Just as the Rider community was starting to heal from the tragic loss of one of our own, Gary DeVercelly, news of the horrific mass murder at Virginia Tech hit like a sucker punch. As fellow college students, we grieve with the families, friends, peers and colleagues who lost 32 loved ones. From one college community to another, our thoughts and prayers are speeding toward Virginia Tech.
The shock and pure disbelief that resonate from this incident make it even harder to come to grips with. As ordinary human beings with emotion and a sense of compassion, it is hard to understand how one individual is capable of inflicting so much pain and devastation.
While losing someone is never easy, the deaths of the many students at Virginia Tech and the one right here at Rider are particularly hard to bear. Our country lost young students working to attain a college education who were ripe with untapped potential. Also lost were professors and faculty trying to instill their knowledge into the next generation of leaders, engineers and scientists. Sadly, even a survivor of the Holocaust died as a hero in the Virginia Tech massacre. Though Rider is hundreds of miles from Virginia Tech, it is easy to put ourselves into Hokies’ shoes and feel their extreme pain.
In light of this, students should take comfort in the fact that Rider has a comprehensive Emergency Response Plan. In the event there is violent and/or criminal behavior, a downed aircraft on campus, a natural gas pipeline leak, an earthquake or other severe weather conditions, or even utility loss, Rider has a plan of action. Currently, faculty, professors and administrators only need to look in the back of the Campus Directory for the emergency procedures. Residence directors and resident advisors have also been briefed on how to react in any number of given situations that could occur.
Be that as it may, Rider must take safety and protection to the next level. An incident up the road at The Lawrenceville School on Wednesday, April 18 — carelessly reported by media outlets to have occurred on Rider’s Lawrenceville campus — demonstrated the speed with which false information and anxiety can spread. In minutes, many students learned the “news” when friends or family called from off campus. Even though fast work by administrators stopped the flow of falsehoods, there were long minutes when no one knew what to do – or even whom to ask. In a real crisis, it would have been much worse. Having a text message alert system that would notify the campus community such as e2campus, offered by Omnilert, is essential to avoid the circulation of rumors that existed for a short amount of time on Wednesday. On that day, the elevator in Fine Arts happened to be broken. The Emergency Response Plan must ensure that all students, including wheelchair-bound individuals, can evacuate safely from campus buildings.
At the same time, students also need to have an acute awareness of what is expected of them in case of an emergency.

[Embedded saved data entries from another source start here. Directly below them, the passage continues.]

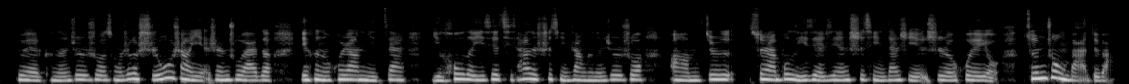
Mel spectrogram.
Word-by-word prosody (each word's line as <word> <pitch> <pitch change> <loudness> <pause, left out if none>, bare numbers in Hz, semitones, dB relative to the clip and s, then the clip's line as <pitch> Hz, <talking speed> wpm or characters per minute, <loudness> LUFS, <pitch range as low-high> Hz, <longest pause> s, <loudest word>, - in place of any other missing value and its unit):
对， 200 -4 0
可 190 +2 -7
能 185 0 -1
就 220 +3 -1
是 215 - 0
说 210 -1 -3
从 200 -1 -2
这 230 - 0
个 250 - +4
食 220 -2 -2
物 280 +6 +3
上 250 -5 +2
衍 185 -2 -3
生 205 -1 +2
出 215 +1 0
来 190 -2 -2
的， 195 0 -3 0.3
也 210 - +3
可 225 - +3
能 200 - +2
会 225 +4 +2
让 215 -1 +3
你 185 - +1
在 200 +3 -4 0.2
以 185 0 -1
后 240 +8 +2
的 225 -2 +3
一 200 - +1
些 230 +2 +2
其 220 0 -10
它 235 +4 0
的 240 - +5
事 235 +1 -3
情 200 -4 -2
上， 200 -2 0
可 185 - 0
能 185 0 -2
就 220 +3 -3
是 215 - -3
说， 215 0 -3 0.2
嗯， 190 -2 0
就 225 +4 +2
是 225 +1 +1
虽 240 - 0
然 215 -2 +4
不 240 +3 +3
理 200 -2 +3
解 215 0 +1
这 185 - -2
件 200 +1 +1
事 210 +2 -4
情， 200 -3 -3
但 195 +1 -2
是 200 -1 -5
也 175 -2 -5
是 195 -3 -4
会 195 0 -2
有 170 -5 -6 0.2
尊 275 +1 +5
重 285 -6 +5
吧， 190 -2 -5
对 175 - -6
吧？ 180 - -11
205 Hz, 335 characters per minute, -23 LUFS, 190-225 Hz, 0.3 s, 的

To make this information readily available for students and the entire University, a more detailed emergency plan should be included in future publications of The Source and on the main Web site. In order for the plan to work during a crisis, having a well-informed community is an absolute necessity. Although the case may be argued that revealing the plan will leave us vulnerable to some potential threat, an edited version that does not contain every intricate detail should be released.
While re-evaluating our Emergency Response Plan and preparedness is a crucial step in preventing a situation like the one at Virginia Tech from occurring here, one has to consider the other source wreaking havoc on so many lives — guns. Unless you are a member of law enforcement or a hunter with a licensed firearm then there is no credible reason for having a gun. A rash of school shootings in the late 1990s, including Columbine High School, demonstrates how lives are destroyed by guns time and time again. In a country with 250 million privately owned guns, about 30,000 people die each year from gun wounds by murder, suicide or accident. Isn’t it time we counteract the high-powered and financed pro-gun lobbying interest groups impeding efforts for gun control legislation? Together we can all start a movement that brings about a safer environment in our neighborhoods, schools and nation.
This weekly editorial expresses the majority opinion of The Rider News editorial board and is written by the Opinion Editor, Jamie Papapetros.